Problem to solve
Every record below should be retyped exactly, and no picture should appear in the copy.

[Dataset entries]
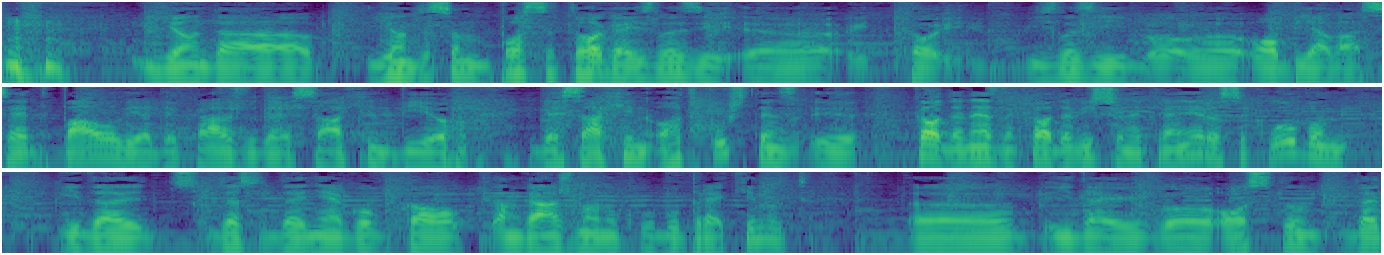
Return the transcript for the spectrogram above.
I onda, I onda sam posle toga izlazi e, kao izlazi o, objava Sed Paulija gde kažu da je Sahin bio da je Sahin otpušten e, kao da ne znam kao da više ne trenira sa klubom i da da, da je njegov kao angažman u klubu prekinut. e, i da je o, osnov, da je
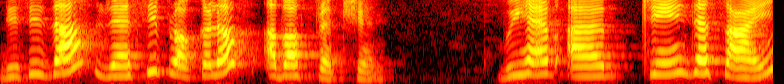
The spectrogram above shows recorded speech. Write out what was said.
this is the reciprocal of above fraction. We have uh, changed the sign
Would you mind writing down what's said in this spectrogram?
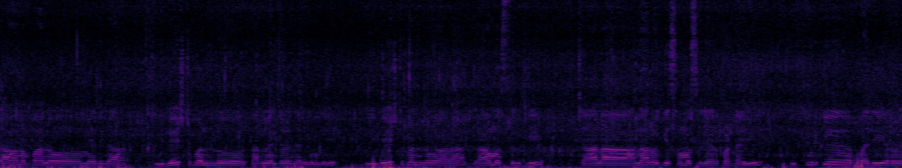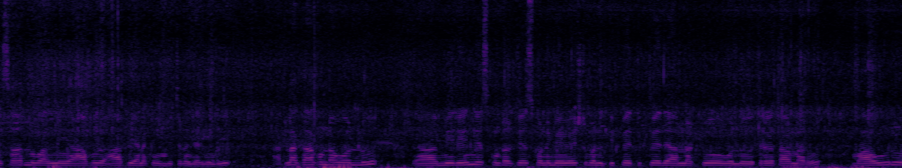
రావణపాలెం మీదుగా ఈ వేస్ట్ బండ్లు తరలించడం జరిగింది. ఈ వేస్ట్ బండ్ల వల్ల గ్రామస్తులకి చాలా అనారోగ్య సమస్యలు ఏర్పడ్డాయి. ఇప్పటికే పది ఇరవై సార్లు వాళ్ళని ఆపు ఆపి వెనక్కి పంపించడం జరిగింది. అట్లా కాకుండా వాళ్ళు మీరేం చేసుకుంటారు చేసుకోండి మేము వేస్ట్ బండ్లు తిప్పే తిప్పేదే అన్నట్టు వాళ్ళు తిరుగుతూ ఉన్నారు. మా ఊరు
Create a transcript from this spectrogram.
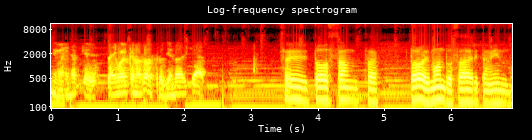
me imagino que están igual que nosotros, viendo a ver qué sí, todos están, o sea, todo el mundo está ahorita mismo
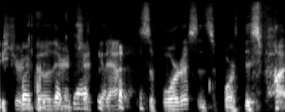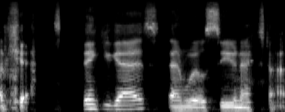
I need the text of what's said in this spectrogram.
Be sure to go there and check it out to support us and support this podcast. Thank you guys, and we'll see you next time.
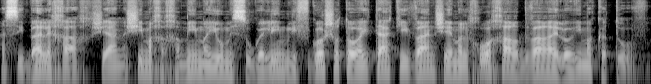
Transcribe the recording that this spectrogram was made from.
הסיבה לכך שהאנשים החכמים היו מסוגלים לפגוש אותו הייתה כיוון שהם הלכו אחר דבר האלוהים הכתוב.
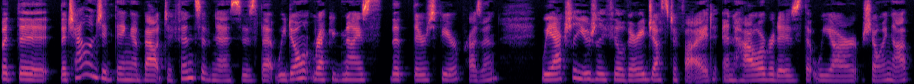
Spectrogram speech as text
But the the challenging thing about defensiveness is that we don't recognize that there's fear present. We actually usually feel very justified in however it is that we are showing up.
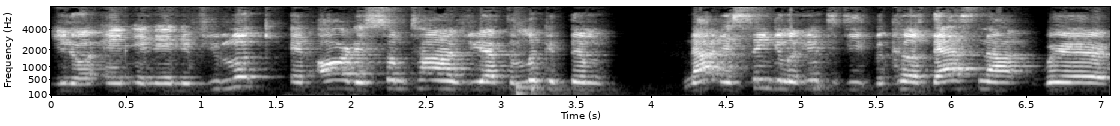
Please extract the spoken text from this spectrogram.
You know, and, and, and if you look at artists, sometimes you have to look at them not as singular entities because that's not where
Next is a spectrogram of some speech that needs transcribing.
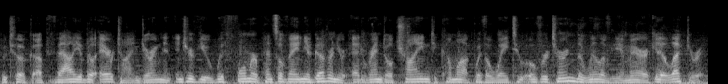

Exercise output
Return the transcript for the spectrogram above.
I onda, I onda sam posle toga izlazi e, kao izlazi o, objava Sed Paulija gde kažu da je Sahin bio da je Sahin otpušten e, kao da ne znam kao da više ne trenira sa klubom i da da, da je njegov kao angažman u klubu prekinut. e, i da je o, osnov, da je
The spectrogram above shows recorded speech. Write out what was said.
this is the reciprocal of above fraction. We have uh, changed the sign
Would you mind writing down what's said in this spectrogram?
రావణపాలెం మీదుగా ఈ వేస్ట్ బండ్లు తరలించడం జరిగింది. ఈ వేస్ట్ బండ్ల వల్ల గ్రామస్తులకి చాలా అనారోగ్య సమస్యలు ఏర్పడ్డాయి. ఇప్పటికే పది ఇరవై సార్లు వాళ్ళని ఆపు ఆపి వెనక్కి పంపించడం జరిగింది. అట్లా కాకుండా వాళ్ళు మీరేం చేసుకుంటారు చేసుకోండి మేము వేస్ట్ బండ్లు తిప్పే తిప్పేదే అన్నట్టు వాళ్ళు తిరుగుతూ ఉన్నారు. మా ఊరు
Create a transcript from this spectrogram.
me imagino que están igual que nosotros, viendo a ver qué sí, todos están, o sea, todo el mundo está ahorita mismo
I need the text of what's said in this spectrogram.
Be sure to go there and check it out to support us and support this podcast. Thank you guys, and we'll see you next time.
Transcribe the recording that this spectrogram was made from.
הסיבה לכך שהאנשים החכמים היו מסוגלים לפגוש אותו הייתה כיוון שהם הלכו אחר דבר האלוהים הכתוב.
Spectrogram speech as text
But the the challenging thing about defensiveness is that we don't recognize that there's fear present. We actually usually feel very justified in however it is that we are showing up.
Please extract the spoken text from this spectrogram.
You know, and, and, and if you look at artists, sometimes you have to look at them not as singular entities because that's not where
Next is a spectrogram of some speech that needs transcribing.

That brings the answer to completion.